Delivery will become a material consideration in planning applications and outside of specific changes to the NPPF, the consultation also proposes whether “past irresponsible planning behaviour” should be a material consideration, but again no detail is yet provided on definition and implementation.
Since it was first published in 2012, the NPPF has referred to a commitment to “significantly boost the supply of housing”, but the proposed revisions introduce a need for “sufficient” housing in the first paragraph. The shift in pitch seems intended to appease Conservative backbenchers who are against top-down housing targets and for whom the “right place” to build homes is anywhere apart from their constituencies to enable the Levelling Up and Regeneration Bill (LURB) to progress. In doing so, the 300,000 new homes pledge previously made by the Government is diluted and seems undeliverable.
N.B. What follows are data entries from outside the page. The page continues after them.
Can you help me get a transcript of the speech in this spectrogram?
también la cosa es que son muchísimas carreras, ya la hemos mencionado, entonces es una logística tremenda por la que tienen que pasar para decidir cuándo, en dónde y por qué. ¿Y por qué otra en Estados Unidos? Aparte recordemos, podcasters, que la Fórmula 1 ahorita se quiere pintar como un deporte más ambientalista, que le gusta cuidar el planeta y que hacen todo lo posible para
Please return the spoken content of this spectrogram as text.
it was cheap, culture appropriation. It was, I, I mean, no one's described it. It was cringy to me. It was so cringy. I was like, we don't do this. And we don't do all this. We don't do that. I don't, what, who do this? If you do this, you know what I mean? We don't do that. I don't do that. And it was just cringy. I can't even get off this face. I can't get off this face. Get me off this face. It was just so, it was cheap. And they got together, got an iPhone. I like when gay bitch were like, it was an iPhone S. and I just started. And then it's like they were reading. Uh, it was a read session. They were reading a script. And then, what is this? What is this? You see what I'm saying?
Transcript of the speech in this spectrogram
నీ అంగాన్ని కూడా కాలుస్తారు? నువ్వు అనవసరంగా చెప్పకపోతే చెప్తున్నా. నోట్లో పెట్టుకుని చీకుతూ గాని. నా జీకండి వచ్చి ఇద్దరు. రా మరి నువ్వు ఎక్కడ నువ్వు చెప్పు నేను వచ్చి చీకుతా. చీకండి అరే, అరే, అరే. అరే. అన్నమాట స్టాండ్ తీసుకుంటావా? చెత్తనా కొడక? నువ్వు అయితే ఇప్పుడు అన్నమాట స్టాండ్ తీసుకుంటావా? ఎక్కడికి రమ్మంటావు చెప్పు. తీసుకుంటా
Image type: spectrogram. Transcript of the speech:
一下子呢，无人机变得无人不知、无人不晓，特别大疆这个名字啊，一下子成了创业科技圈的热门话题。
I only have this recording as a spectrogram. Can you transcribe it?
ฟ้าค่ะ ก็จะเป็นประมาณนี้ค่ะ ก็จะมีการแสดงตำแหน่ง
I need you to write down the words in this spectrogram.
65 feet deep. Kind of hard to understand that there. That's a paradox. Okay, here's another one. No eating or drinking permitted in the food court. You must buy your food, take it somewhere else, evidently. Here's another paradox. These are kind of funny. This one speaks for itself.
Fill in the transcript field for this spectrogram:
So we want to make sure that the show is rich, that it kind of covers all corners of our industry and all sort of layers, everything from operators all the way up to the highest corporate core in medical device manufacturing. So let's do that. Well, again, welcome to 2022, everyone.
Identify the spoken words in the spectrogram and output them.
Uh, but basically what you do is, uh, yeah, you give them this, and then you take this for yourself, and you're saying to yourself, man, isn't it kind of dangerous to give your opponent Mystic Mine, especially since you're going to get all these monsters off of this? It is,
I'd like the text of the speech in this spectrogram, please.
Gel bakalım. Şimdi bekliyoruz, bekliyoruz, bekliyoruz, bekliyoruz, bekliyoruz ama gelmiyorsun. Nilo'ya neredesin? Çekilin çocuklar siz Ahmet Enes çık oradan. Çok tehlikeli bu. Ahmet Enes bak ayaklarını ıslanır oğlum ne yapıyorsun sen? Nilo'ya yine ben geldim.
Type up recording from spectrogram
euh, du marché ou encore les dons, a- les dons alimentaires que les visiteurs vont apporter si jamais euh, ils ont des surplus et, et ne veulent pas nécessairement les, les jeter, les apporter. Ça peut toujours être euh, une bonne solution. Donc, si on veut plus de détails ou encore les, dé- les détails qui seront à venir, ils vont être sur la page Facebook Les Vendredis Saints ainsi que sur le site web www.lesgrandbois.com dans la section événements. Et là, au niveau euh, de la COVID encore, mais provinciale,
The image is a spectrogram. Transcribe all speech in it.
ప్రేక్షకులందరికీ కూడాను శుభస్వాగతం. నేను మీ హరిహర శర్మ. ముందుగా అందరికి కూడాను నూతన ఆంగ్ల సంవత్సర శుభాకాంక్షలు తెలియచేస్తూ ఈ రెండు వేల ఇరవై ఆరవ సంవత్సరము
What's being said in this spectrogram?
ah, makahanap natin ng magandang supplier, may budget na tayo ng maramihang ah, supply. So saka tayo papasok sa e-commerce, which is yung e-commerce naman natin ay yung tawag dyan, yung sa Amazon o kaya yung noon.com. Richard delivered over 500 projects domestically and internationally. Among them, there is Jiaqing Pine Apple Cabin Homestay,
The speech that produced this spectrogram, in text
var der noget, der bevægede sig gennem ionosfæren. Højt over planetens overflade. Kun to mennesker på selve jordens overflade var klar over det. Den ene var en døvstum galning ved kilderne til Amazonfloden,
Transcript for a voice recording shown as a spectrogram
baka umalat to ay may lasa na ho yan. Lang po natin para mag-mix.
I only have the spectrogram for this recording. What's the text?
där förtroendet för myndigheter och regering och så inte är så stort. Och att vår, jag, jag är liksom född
Some of the more positive aspects of the revisions are the increasing importance of sustainability and beautiful development, ideas that we take very seriously at BPTW. However, at a time when a lack of housing is becoming an ever more pressing issue, it remains to be seen whether meeting instead of addressing housing needs is the right approach. Any other issues will be tackled in further reviews of the NPPF when the LURB receives Royal Assent.
The consultation ends at 11.45pm on 2 March 2023 and comments can be provided via the online survey, email to PlanningPolicyConsultation@levellingup.gov.uk or via a written response. The government says it will respond to the consultation by Spring 2023, publishing the framework revisions as part of this so that policy changes can take effect as soon as possible and that a wider review of the NPPF will follow the Royal Assent of the LURB.
For more information on the consultation, visit the Government’s website here: Levelling-up and Regeneration Bill: reforms to national planning policy – GOV.UK (www.gov.uk)
- Chapter 1 – Levelling-up and Regeneration Bill: reforms to national planning policy – GOV.UK (www.gov.uk)
With 18 years of planning consultancy experience, BPTW Planning Director Jill McGregor has extensive knowledge of residential and commercial development in London and the South East and experience working with a wide client base, including local authorities, registered providers, private developers and charities. Jill has a commercial approach to planning strategy and project management and is well-respected for the excellent rapport she builds with clients, the GLA and local authorities.